*** Begin section ***

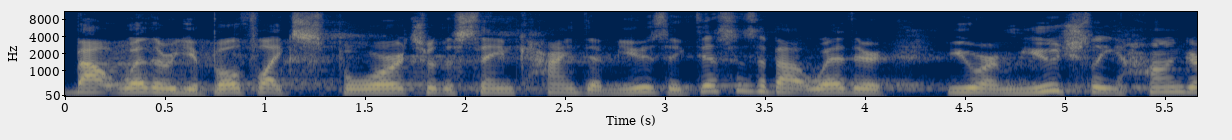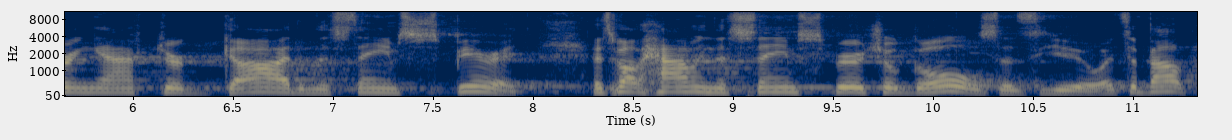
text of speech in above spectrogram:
about whether you both like sports or the same kind of music. This is about whether you are mutually hungering after God in the same spirit. It's about having the same spiritual goals as you. It's about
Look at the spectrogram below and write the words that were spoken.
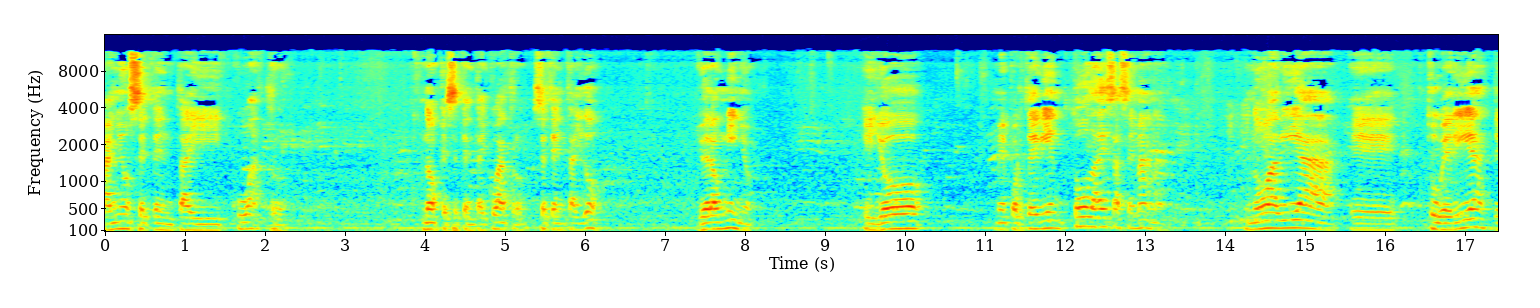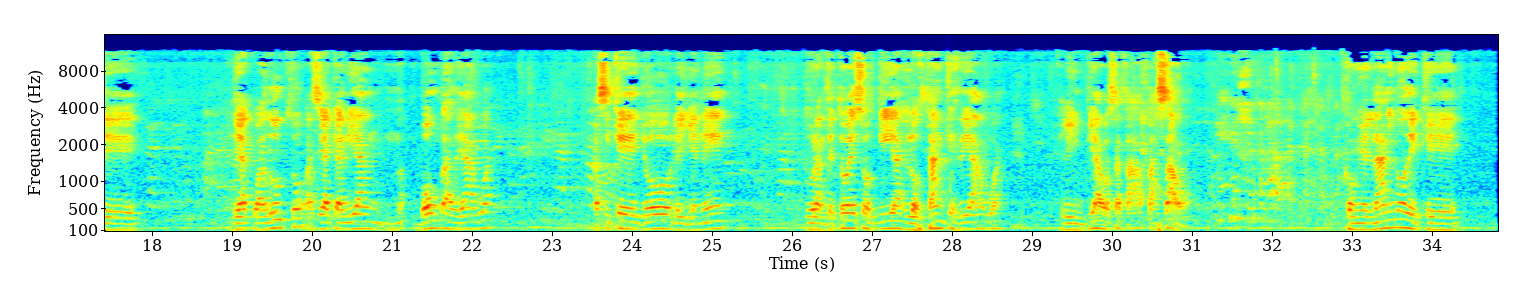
Año 74. No, que 74, 72. Yo era un niño. Y yo me porté bien toda esa semana. No había eh, tuberías de, de acueducto, hacía que habían bombas de agua. Así que yo le llené durante todos esos días los tanques de agua, limpiaba, o sea, estaba pasado. Con el ánimo de que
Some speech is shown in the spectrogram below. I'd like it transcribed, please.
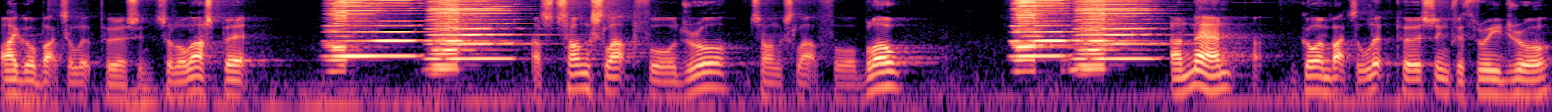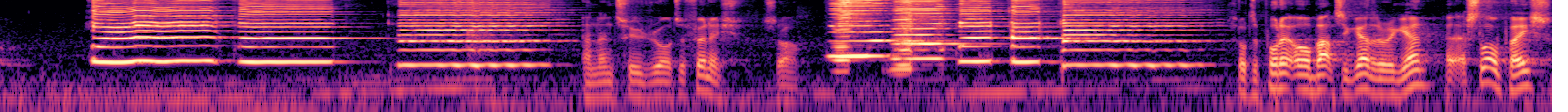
I go back to lip pursing. So the last bit, that's tongue slap four draw, tongue slap four blow. And then going back to lip pursing for three draw. And then two draw to finish. So. So to put it all back together again at a slow pace.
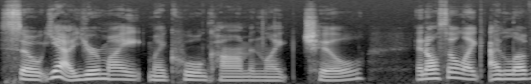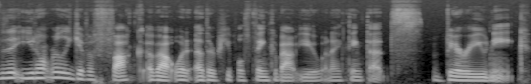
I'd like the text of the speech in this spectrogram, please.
So, yeah, you're my my cool calm and like chill. And also like I love that you don't really give a fuck about what other people think about you and I think that's very unique.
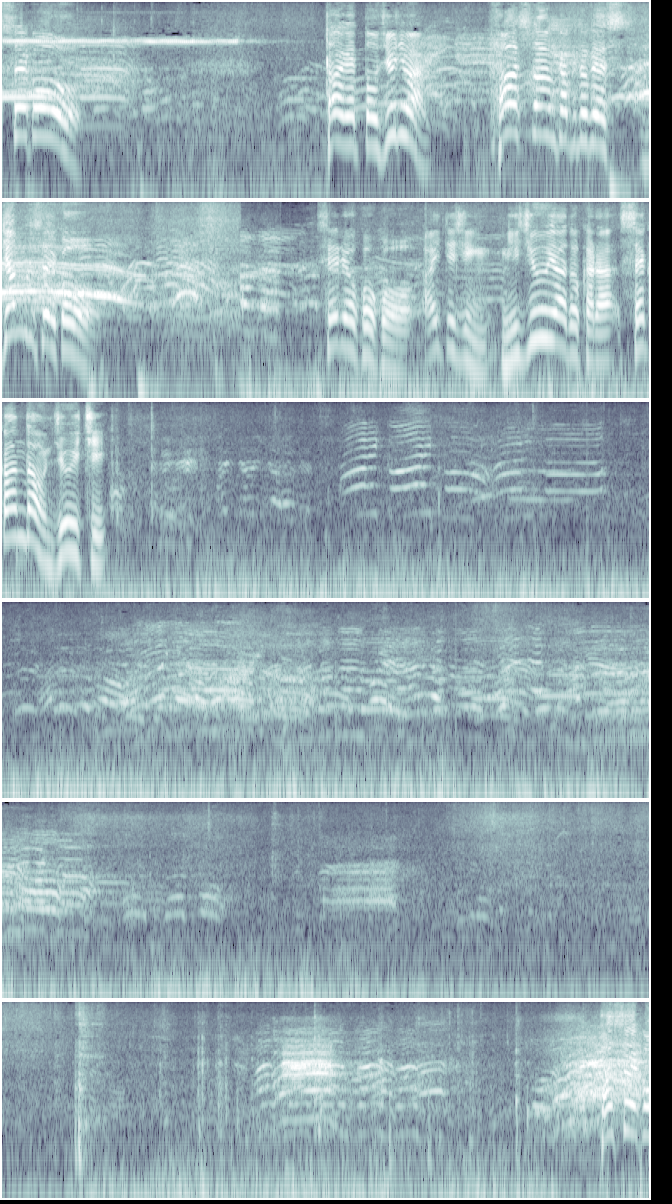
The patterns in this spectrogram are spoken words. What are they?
ス成功。ターゲット12番ファーストダウン獲得です。ギャンブル成功。星稜高校相手陣20ヤードからセカンドダウン11パス成功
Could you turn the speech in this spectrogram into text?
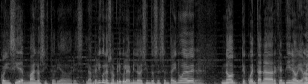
coinciden más los historiadores. La película es una película de 1969. Sí. No te cuenta nada de Argentina, obviamente.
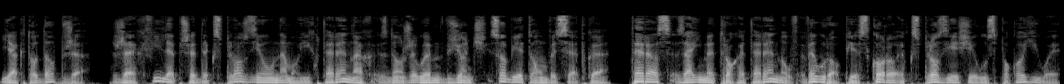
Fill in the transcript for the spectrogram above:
Jak to dobrze, że chwilę przed eksplozją na moich terenach zdążyłem wziąć sobie tą wysepkę. Teraz zajmę trochę terenów w Europie skoro eksplozje się uspokoiły.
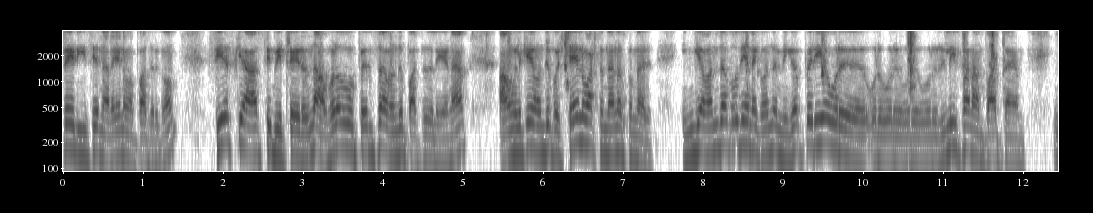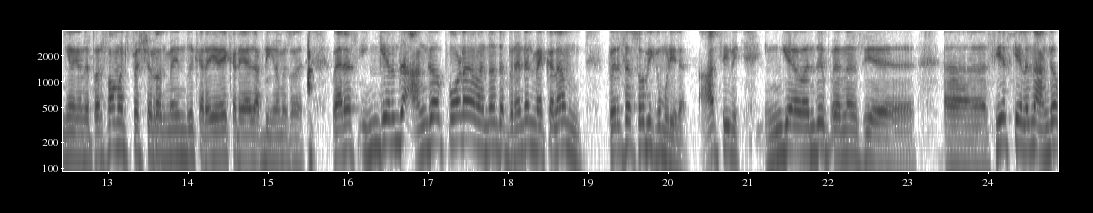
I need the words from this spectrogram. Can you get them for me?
ட்ரேட் ஈஸியாக நிறைய நம்ம பார்த்துருக்கோம். சிஎஸ்கே ஆர்சிபி ட்ரேட் வந்து அவ்வளவு பெருசாக வந்து பார்த்தது இல்லை ஏன்னா அவங்களுக்கே வந்து இப்போ ஷேன் வாட்ஸன் தானே சொன்னார். இங்கே வந்த போது எனக்கு வந்து மிகப்பெரிய ஒரு ஒரு ஒரு ஒரு ஒரு ரிலீஃபாக நான் பார்த்தேன். இங்கே எனக்கு அந்த பெர்ஃபார்மன்ஸ் ப்ரெஷர் அது மாதிரி கிடையவே கிடையாது அப்படிங்கிற மாதிரி சொன்னார். வேற இங்கேருந்து அங்கே போன வந்து அந்த பிரண்டன் மெக்கலம் பெருசாக சோபிக்க முடியல. ஆர்சிபி இங்கே வந்து இப்போ என்ன சிஎஸ்கேல இருந்து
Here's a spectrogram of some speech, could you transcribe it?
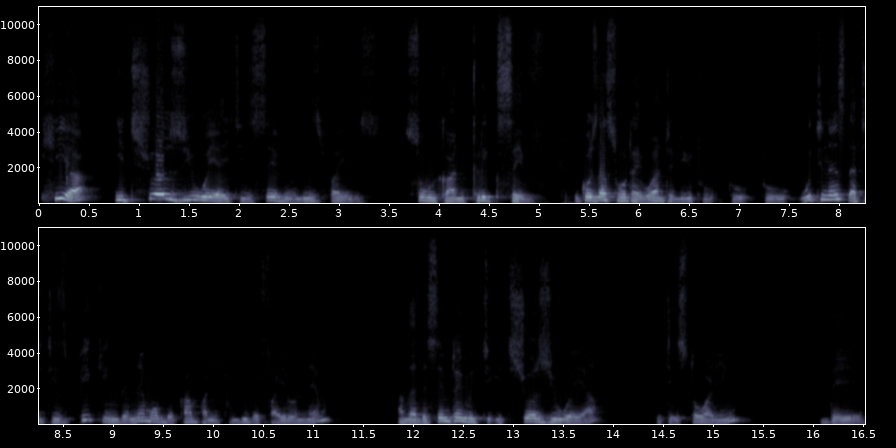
here it shows you where it is saving these files. So we can click save because that's what I wanted you to, to, to witness that it is picking the name of the company to be the file name and at the same time it, it shows you where it is storing the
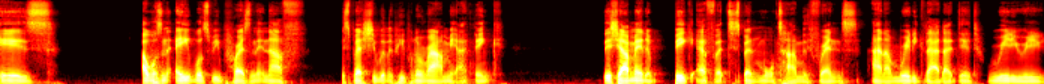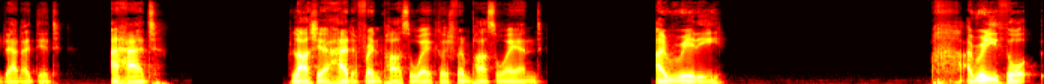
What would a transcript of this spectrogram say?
is I wasn't able to be present enough, especially with the people around me. I think this year I made a big effort to spend more time with friends, and I'm really glad I did. Really, really glad I did. I had last year I had a friend pass away, a close friend pass away, and I really, I really thought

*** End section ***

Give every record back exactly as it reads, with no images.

▶ [Result of the task]
text of speech in above spectrogram:
about whether you both like sports or the same kind of music. This is about whether you are mutually hungering after God in the same spirit. It's about having the same spiritual goals as you. It's about
Look at the spectrogram below and write the words that were spoken.
Año 74. No, que 74, 72. Yo era un niño. Y yo me porté bien toda esa semana. No había eh, tuberías de, de acueducto, hacía que habían bombas de agua. Así que yo le llené durante todos esos días los tanques de agua, limpiaba, o sea, estaba pasado. Con el ánimo de que
Some speech is shown in the spectrogram below. I'd like it transcribed, please.
I go back to lip pursing. So the last bit, that's tongue slap four draw, tongue slap four blow. And then going back to lip pursing for three draw. And then two draw to finish. So. So to put it all back together again at a slow pace.
I'd like the text of the speech in this spectrogram, please.
So, yeah, you're my my cool calm and like chill. And also like I love that you don't really give a fuck about what other people think about you and I think that's very unique.
The patterns in this spectrogram are spoken words. What are they?
ス成功。ターゲット12番ファーストダウン獲得です。ギャンブル成功。星稜高校相手陣20ヤードからセカンドダウン11パス成功
Could you turn the speech in this spectrogram into text?
coinciden más los historiadores. La película es una película de 1969. Sí. No te cuenta nada de Argentina, obviamente.
Fill in the transcript for the spectrogram above:
Jak to dobrze, że chwilę przed eksplozją na moich terenach zdążyłem wziąć sobie tą wysepkę. Teraz zajmę trochę terenów w Europie skoro eksplozje się uspokoiły.
I need the words from this spectrogram. Can you get them for me?
ட்ரேட் ஈஸியாக நிறைய நம்ம பார்த்துருக்கோம். சிஎஸ்கே ஆர்சிபி ட்ரேட் வந்து அவ்வளவு பெருசாக வந்து பார்த்தது இல்லை ஏன்னா அவங்களுக்கே வந்து இப்போ ஷேன் வாட்ஸன் தானே சொன்னார். இங்கே வந்த போது எனக்கு வந்து மிகப்பெரிய ஒரு ஒரு ஒரு ஒரு ஒரு ரிலீஃபாக நான் பார்த்தேன். இங்கே எனக்கு அந்த பெர்ஃபார்மன்ஸ் ப்ரெஷர் அது மாதிரி கிடையவே கிடையாது அப்படிங்கிற மாதிரி சொன்னார். வேற இங்கேருந்து அங்கே போன வந்து அந்த பிரண்டன் மெக்கலம் பெருசாக சோபிக்க முடியல. ஆர்சிபி இங்கே வந்து இப்போ என்ன சிஎஸ்கேல இருந்து
Here's a spectrogram of some speech, could you transcribe it?
here it shows you where it is saving these files. So we can click save because that's what I wanted you to, to, to witness that it is picking the name of the company to be the file name and at the same time it, it shows you where it is storing the
What would a transcript of this spectrogram say?
is I wasn't able to be present enough, especially with the people around me. I think this year I made a big effort to spend more time with friends, and I'm really glad I did. Really, really glad I did. I had last year I had a friend pass away, a close friend pass away, and I really, I really thought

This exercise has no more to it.